By Phil Ryan – musician, writer and entrepreneur
I think its safe to say now the amongst the main problems facing our beloved grassroots music venues, ‘Toxic Greed’ seems to be hovering at Number One on the charts. We already wrote about The Harrison near Kings Cross a good while back, but as you can see in Laura’s piece above… things really have got worse. As if having some grasping evil billionaires trying to screw you and the local community over wasn’t bad enough.
Feel free to write to the managing director of The Wellington Pub Company or even indeed to our two charming billionaires. You might like to ask them if they are enjoying destroying the life of the lovely Paul Michelmore, who’s put his heart and soul (and money) into the place!

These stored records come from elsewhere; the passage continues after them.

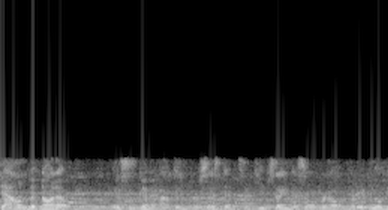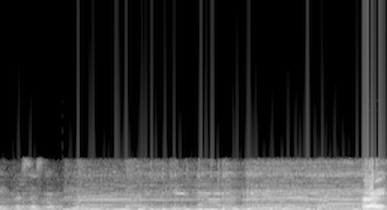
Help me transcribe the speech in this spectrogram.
Down but not out. This is gonna happen. Persistence. I keep saying this over and over, but it will be persistent. Alright,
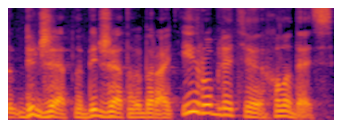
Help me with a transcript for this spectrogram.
бюджетно, бюджетно вибирають і роблять е, холодець.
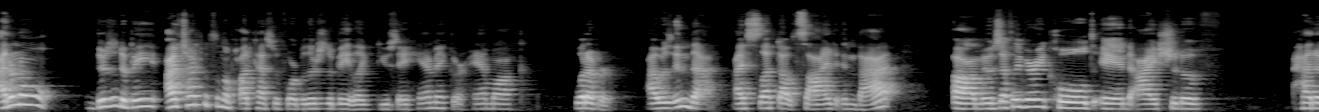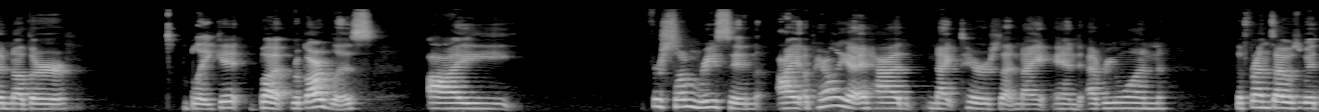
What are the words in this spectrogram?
I don't know. There's a debate. I've talked with on the podcast before, but there's a debate like, do you say hammock or hammock? Whatever. I was in that. I slept outside in that. Um, it was definitely very cold, and I should have had another blanket. But regardless, I for some reason, I apparently I had night terrors that night, and everyone, the friends I was with,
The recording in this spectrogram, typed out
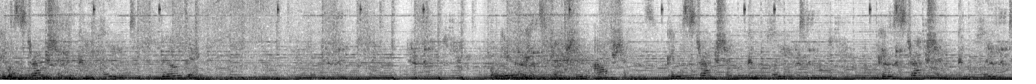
Construction complete. Building. New construction options. Construction complete. Construction complete.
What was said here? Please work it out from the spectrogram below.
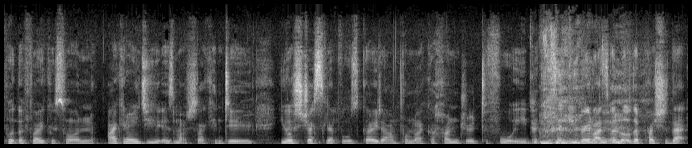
put the focus on, I can only do as much as I can do. Your stress levels go down from like hundred to forty because then you realize a lot of the pressure that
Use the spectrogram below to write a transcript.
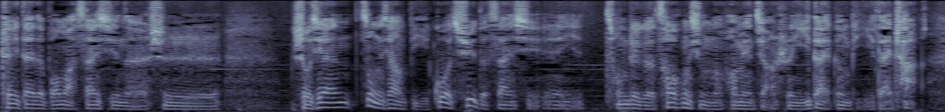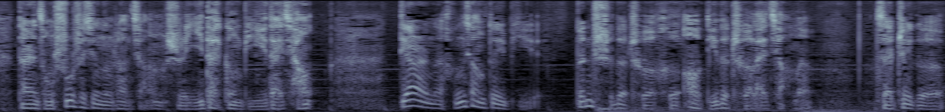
这一代的宝马三系呢是。首先，纵向比过去的三系，从这个操控性能方面讲，是一代更比一代差；但是从舒适性能上讲，是一代更比一代强。第二呢，横向对比奔驰的车和奥迪的车来讲呢，在这个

And are they having fun deliberately closing a community asset of value, as listed by Camden Council?
You may have seen our article just two days ago announcing the very sad permanent closure of Moles grassroots venue in Bath, who we profiled recently. Yet another casualty of Covid, the cost of living crisis and – of course – the lack of support from local councils or the government.
Recently Bristol Council completed refurbishment projects on Bristol Beacon (formerly Coulston Hall, but renamed as the guy was huge in the slave trade) and in Manchester they had the opening of the new Aviva Studios. The cost of sorting out the Bristol Beacon came to £132m and the Aviva Studios in Manchester came to £242m! Yes that’s right. Wow, eh? And they both look great and amazing spaces which of course is wonderful, but my question is: if just 10%, or even 5%, of those budgets had been given over to local grassroots music venues, we’d save lots of them right?

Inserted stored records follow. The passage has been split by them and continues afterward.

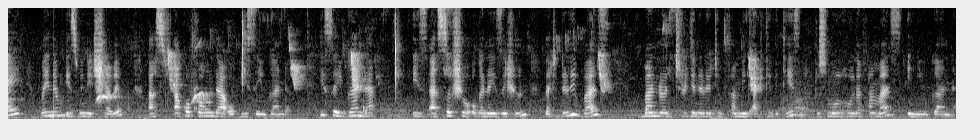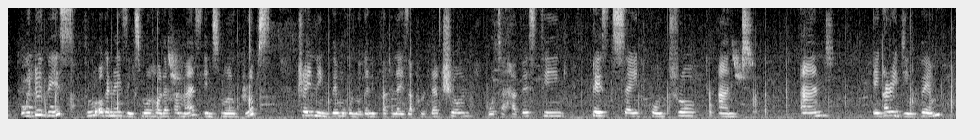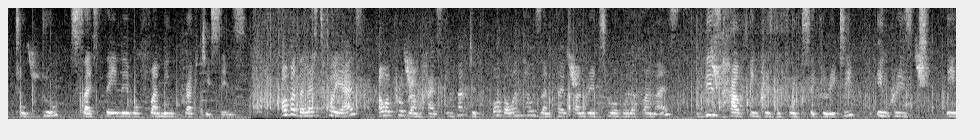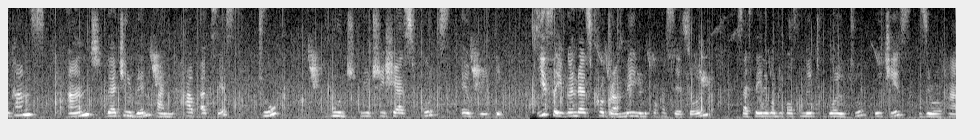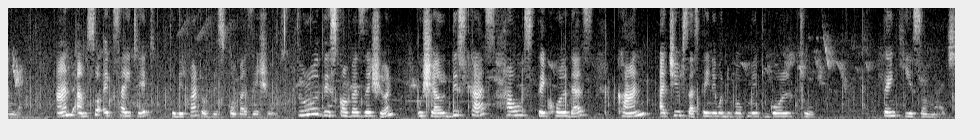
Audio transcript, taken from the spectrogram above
Hi, my name is Winnie Tushabe, a co-founder of ISE Uganda. ISE Uganda is a social organization that delivers bundled regenerative farming activities to smallholder farmers in Uganda. We do this through organizing smallholder farmers in small groups, training them on organic fertilizer production, water harvesting, pesticide control, and, and encouraging them to do sustainable farming practices. Over the last four years, our program has impacted over 1,500 smallholder farmers. These have increased the food security, increased incomes, and their children can have access to good, nutritious foods every day. ISE Uganda's program mainly focuses on Sustainable Development Goal 2, which is zero hunger. And I'm so excited to be part of this conversation. Through this conversation, we shall discuss how stakeholders can achieve Sustainable Development Goal 2. Thank you so much.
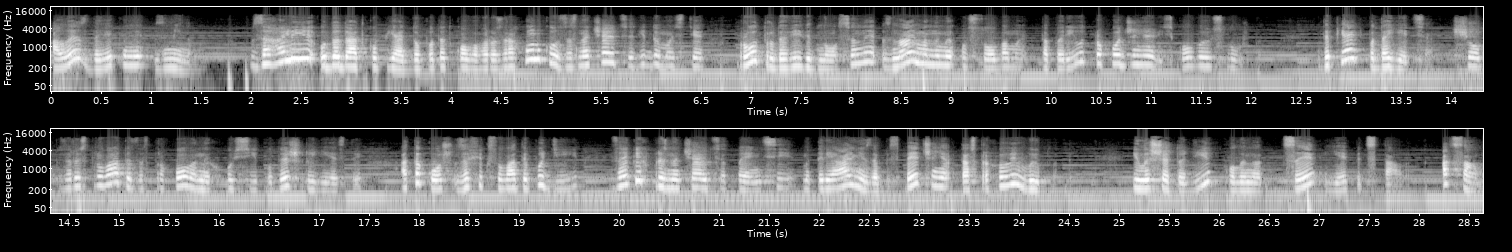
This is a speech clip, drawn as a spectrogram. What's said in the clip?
але з деякими змінами. Взагалі, у додатку 5 до податкового розрахунку зазначаються відомості про трудові відносини з найманими особами та період проходження військової служби. Д5 подається, щоб зареєструвати застрахованих осіб у Держреєстрі, а також зафіксувати події, за яких призначаються пенсії, матеріальні забезпечення та страхові виплати. І лише тоді, коли на це є підстави. А саме,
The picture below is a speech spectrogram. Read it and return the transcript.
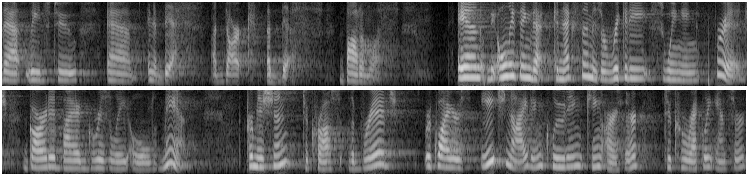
that leads to uh, an abyss, a dark abyss, bottomless. And the only thing that connects them is a rickety, swinging bridge guarded by a grisly old man. Permission to cross the bridge requires each knight, including King Arthur, to correctly answer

Now don’t get me wrong the Bristol Music Trust charity folks have had to chip in and fundraise and have to repay the council over 30 years. And, importantly, they have created a major venue and a range of education and smaller performance spaces too – so hats off to them and sign me up as their fan. It’s an amazing place, supporting a massive range of community-based groups too.
Aviva Studios in Manchester is even grander and brand new and very shiny and looks like a spaceship – the local council helped by the Arts Council and National Lottery giving over £106m pounds in addition to the council spend. And again, we have another brilliant new multipurpose music and performance space.
On behalf of every small grassroots music venue, I’m suggesting… maybe a measly £10m a year for, say, five years from the Arts Council and National Lottery to be set aside for a ‘Stop Our Music Heritage Destruction and Save Our Grassroots Music Venues Fund?’ Just imagine how many venues could be saved. Hundreds, probably. All of them, possibly? And all at your local level. For every single community across the UK. Just a thought.
Musician Phil Ryan has toured with The Animals and is co-founder of The Big Issue and The 12 Bar Club.